Lastly, yes, a not-so-good 2017-18 season will likely yield another high-end prospect and other solid draft picks to bolster the team’s pipeline of prospects. I do not think it is as simple or necessary as to fall for Rasmus Dahlin. Especially since it is July 2017, prospect rankings will change a lot between now and next June, and the top three picks are decided by a lottery anyway. But the point remains: the Devils could unearth a NHL player in the 2018 NHL Entry Draft that could step in and contribute in 2018-19 while also being a part of the team’s future. It could be someone to help put the Devils over the top.
I will admit to being biased towards Zacha’s statement. I do personally want the Devils to make a point of it to get to the postseason in 2018-19. The re-building has to actually build to something and, by then, it would be the fourth season under Shero’s reign. I can understand and even appreciate the gutting of the roster over the past two seasons. But eventually there has to be results from all of these moves. Planning 2016-17 as a non-playoff year would make it six straight seasons without the playoffs. They were made with the understanding that this will make the Devils a more competitive squad in the future. The team can promote patience as much as they’d like, but at some point, there needs to be something coming out of all of this. To that end, I was happy to see Zacha - one of the young players the Devils are hoping will be good enough to build around - state that they have to do it next year. It’s evidence that could be the larger plan. If the Devils could address their defensive needs, utilize more effective tactics, and get real growth out of their younger players, then it is possible. I think it is reasonable to think a push for the postseason can happen in 2018-19. I think the Devils should do so.
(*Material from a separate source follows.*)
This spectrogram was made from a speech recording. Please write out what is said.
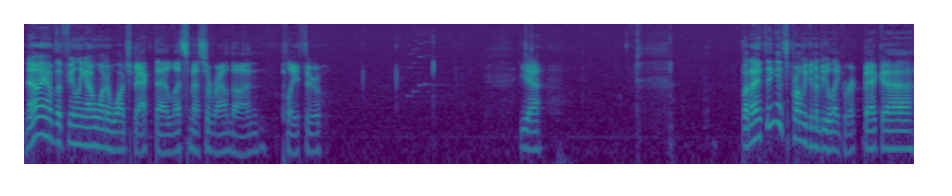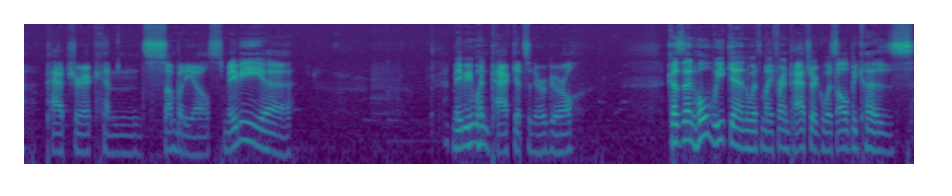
Now I have the feeling I want to watch back that Let's Mess Around on playthrough. Yeah. But I think it's probably gonna be like Rebecca, Patrick, and somebody else. Maybe, uh... Maybe when Pat gets a new girl. Because that whole weekend with my friend Patrick was all because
And if not - then we should really question what Shero and ownership has in mind.